> Task brief
Start at the top of the records and, please, print each line exactly through the line that contains "Real or fake, neural", leaving out all pictures.

> Source data
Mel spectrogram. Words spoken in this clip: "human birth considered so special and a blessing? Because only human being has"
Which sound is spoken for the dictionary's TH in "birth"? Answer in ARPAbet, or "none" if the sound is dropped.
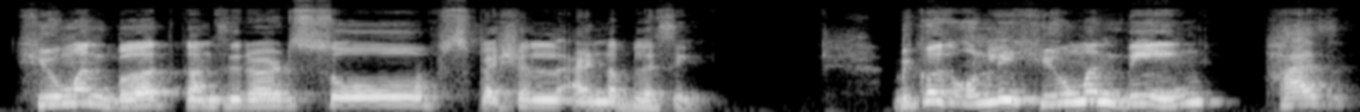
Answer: T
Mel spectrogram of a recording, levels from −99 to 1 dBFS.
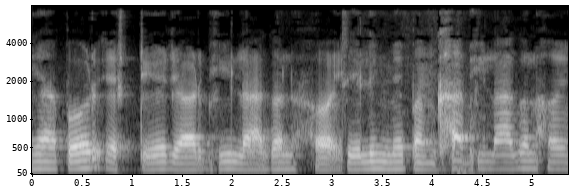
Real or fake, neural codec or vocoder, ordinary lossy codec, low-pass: real; none; MP3, 32 kbps; 7.2 kHz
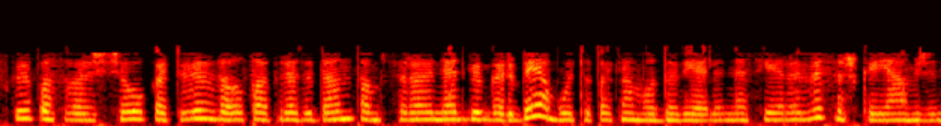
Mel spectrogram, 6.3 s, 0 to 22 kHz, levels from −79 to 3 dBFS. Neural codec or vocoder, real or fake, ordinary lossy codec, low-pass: vocoder, 44.1 kHz, 128 mel bands, Pupu-Vocoder; fake; AAC, 16 kbps; 19.8 kHz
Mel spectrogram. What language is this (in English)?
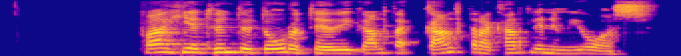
Icelandic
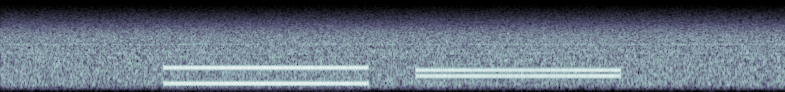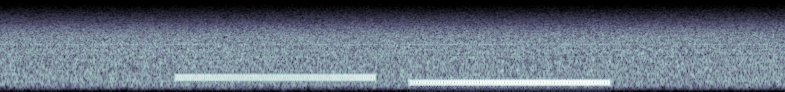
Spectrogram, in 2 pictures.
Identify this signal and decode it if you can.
Aircraft SELCAL, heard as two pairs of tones, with radio static. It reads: AL-GK EG-AC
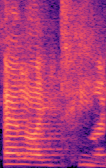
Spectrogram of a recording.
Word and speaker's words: Lit: There's this company called Lit Cosmetics. And basically, I need to, like, be careful. How do you say the name? Lift or list? Lit. L-I-T. Sorry. Lit.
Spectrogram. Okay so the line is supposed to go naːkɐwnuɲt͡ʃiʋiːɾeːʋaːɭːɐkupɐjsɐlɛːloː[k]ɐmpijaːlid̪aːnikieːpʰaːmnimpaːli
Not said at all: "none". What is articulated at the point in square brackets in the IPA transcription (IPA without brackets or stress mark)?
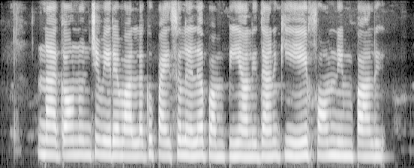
p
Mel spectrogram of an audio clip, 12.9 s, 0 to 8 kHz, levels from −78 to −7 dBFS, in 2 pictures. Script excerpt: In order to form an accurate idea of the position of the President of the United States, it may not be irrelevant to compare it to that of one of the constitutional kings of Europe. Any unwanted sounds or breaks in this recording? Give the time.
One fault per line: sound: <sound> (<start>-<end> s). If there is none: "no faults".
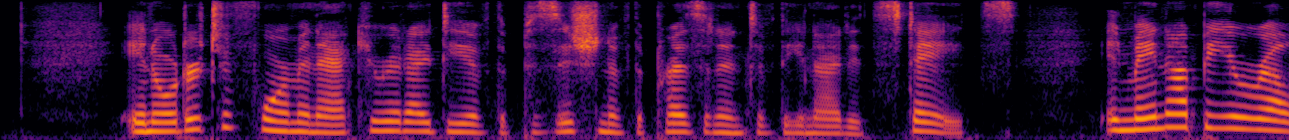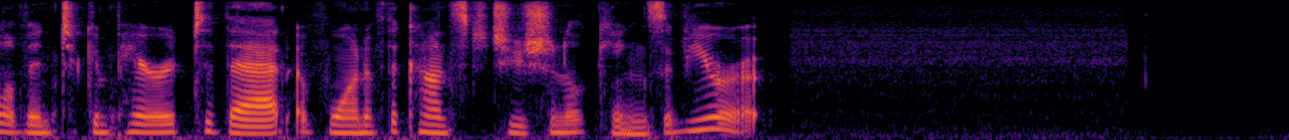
no faults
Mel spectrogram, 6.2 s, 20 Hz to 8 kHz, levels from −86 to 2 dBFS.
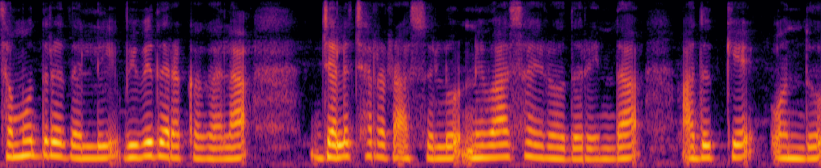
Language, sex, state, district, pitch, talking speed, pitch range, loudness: Kannada, female, Karnataka, Dakshina Kannada, 215 Hz, 80 wpm, 205-225 Hz, -17 LUFS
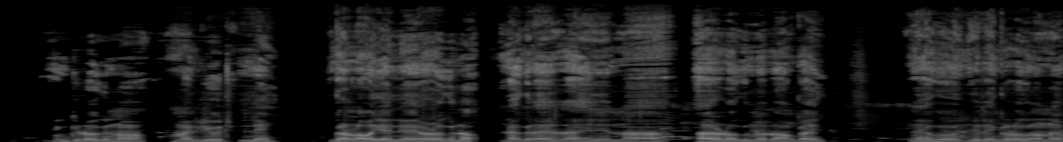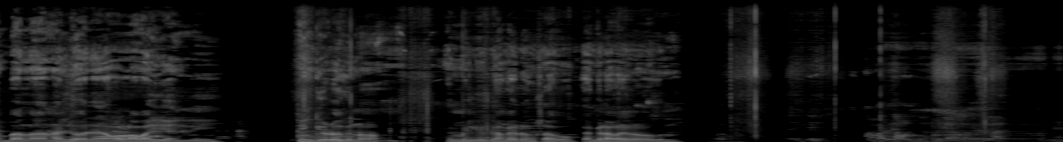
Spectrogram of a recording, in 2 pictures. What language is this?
Masai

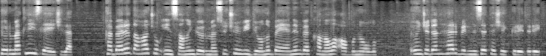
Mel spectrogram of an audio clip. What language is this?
Turkish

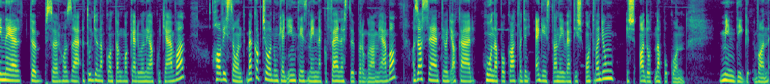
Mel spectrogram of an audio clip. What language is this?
Hungarian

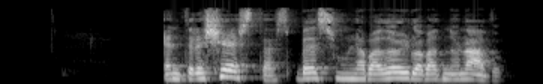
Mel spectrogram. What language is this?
Galician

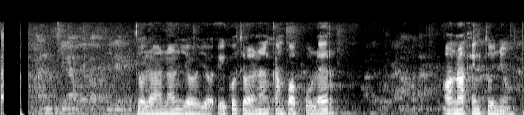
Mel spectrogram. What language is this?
Javanese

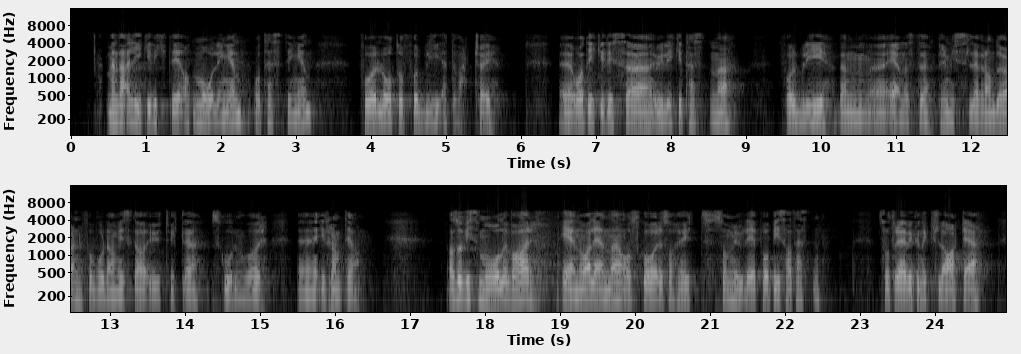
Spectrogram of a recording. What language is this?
Norwegian Bokmål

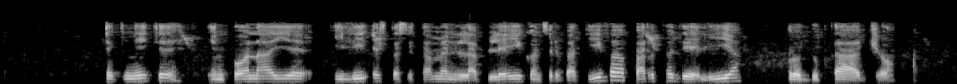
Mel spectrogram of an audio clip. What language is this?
Esperanto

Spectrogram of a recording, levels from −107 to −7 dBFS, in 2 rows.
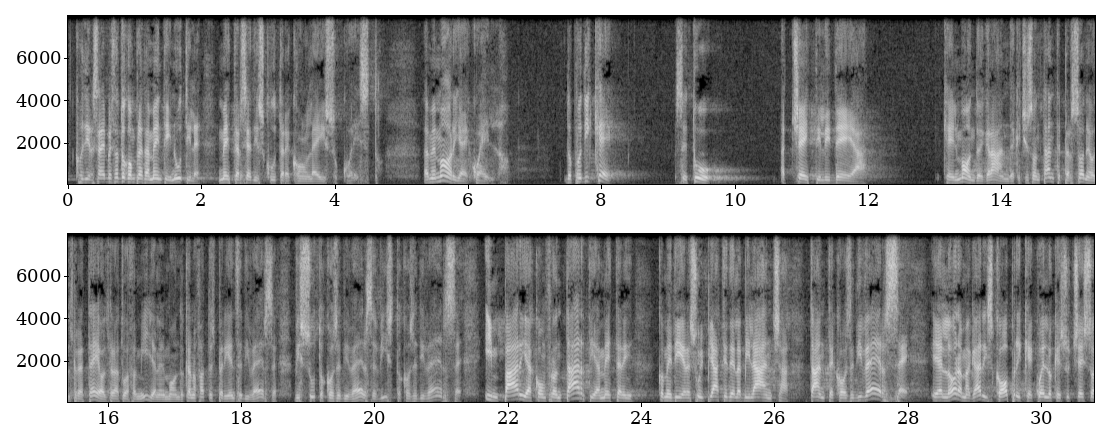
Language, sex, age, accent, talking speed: Italian, male, 50-69, native, 150 wpm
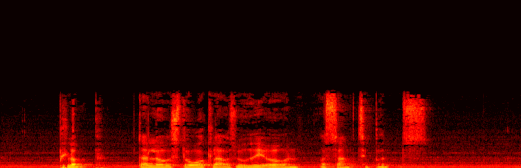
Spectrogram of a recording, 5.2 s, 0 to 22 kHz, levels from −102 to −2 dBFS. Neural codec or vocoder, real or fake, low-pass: none; real; 9.9 kHz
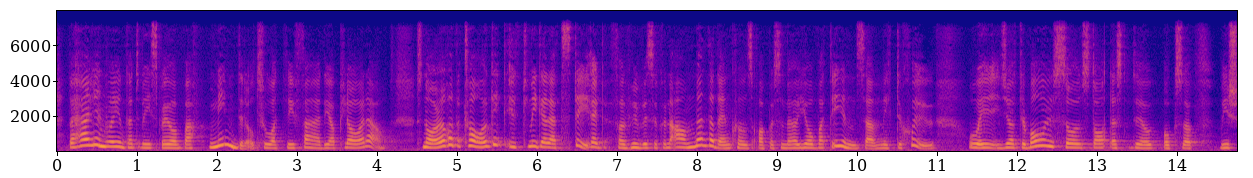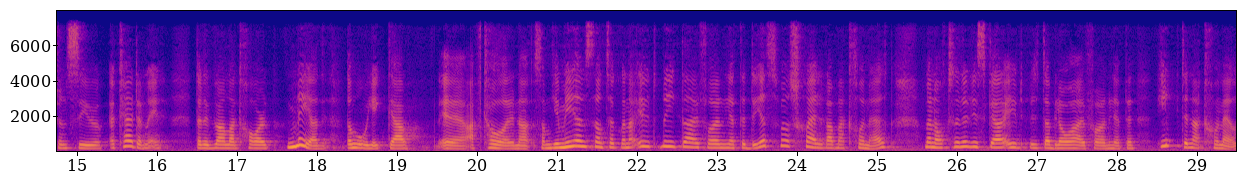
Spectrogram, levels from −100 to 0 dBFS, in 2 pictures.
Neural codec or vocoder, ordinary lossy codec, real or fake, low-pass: codec, 16 kHz, 0.5 kbps, FunCodec, trained on LibriTTS, 25 frames a second; none; fake; 7.2 kHz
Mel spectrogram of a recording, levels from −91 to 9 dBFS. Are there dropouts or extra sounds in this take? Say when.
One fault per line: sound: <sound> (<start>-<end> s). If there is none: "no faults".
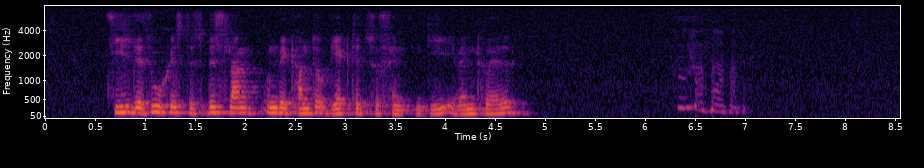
sound: laugh (6.2-7.1 s)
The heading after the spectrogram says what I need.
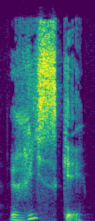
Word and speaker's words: risquer: like E, for instance, you will always need to put this U here between the two, but then you don't pronounce it. So the sound you will get here, for instance, is que. Okay, you don't pronounce the U, so risquer.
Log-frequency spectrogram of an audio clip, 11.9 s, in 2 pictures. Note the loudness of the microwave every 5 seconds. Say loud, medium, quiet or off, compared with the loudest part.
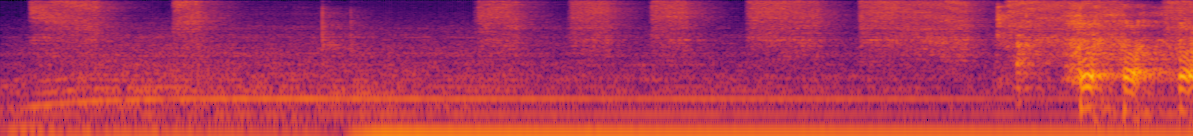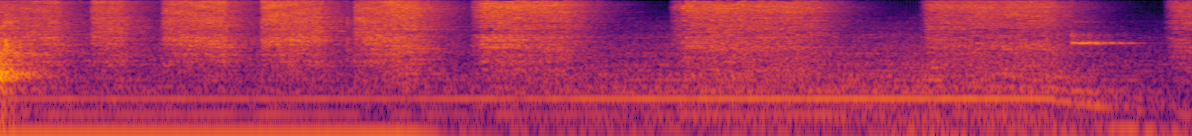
loud, medium, loud.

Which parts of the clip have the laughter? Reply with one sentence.
The laughter can be heard from 5.0 to 6.2 s.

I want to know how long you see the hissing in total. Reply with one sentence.
The hissing can be heard for 12 seconds in total.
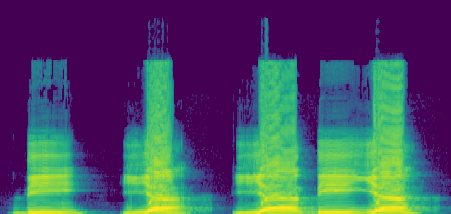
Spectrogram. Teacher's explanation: Ujung lidah tidak mengarah ke atas tetapi berada di belakang gigi seri atas dan gusi gigi seri atas. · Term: huruf dal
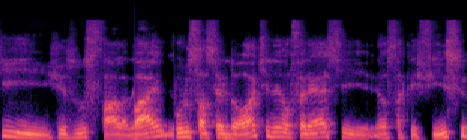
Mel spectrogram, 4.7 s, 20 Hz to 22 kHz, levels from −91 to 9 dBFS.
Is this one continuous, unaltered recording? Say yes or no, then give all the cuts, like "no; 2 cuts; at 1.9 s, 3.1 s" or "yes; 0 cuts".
no; 1 cut; at 1.5 s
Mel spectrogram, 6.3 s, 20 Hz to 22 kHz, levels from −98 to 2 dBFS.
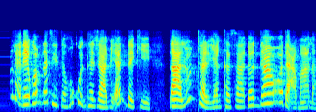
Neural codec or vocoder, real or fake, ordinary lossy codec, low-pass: vocoder, 22.05 kHz, 80 mel bands, HiFi-GAN; fake; none; 7.2 kHz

> Answer space
Mel spectrogram. Words spoken in this clip: "human birth considered so special and a blessing? Because only human being has"
Which sound is spoken for the dictionary's TH in "birth"? Answer in ARPAbet, or "none" if the sound is dropped.
Answer: T
Mel spectrogram of a recording, levels from −99 to 1 dBFS.
Real or fake, neural codec or vocoder, ordinary lossy codec, low-pass: real; none; MP3, 32 kbps; 7.2 kHz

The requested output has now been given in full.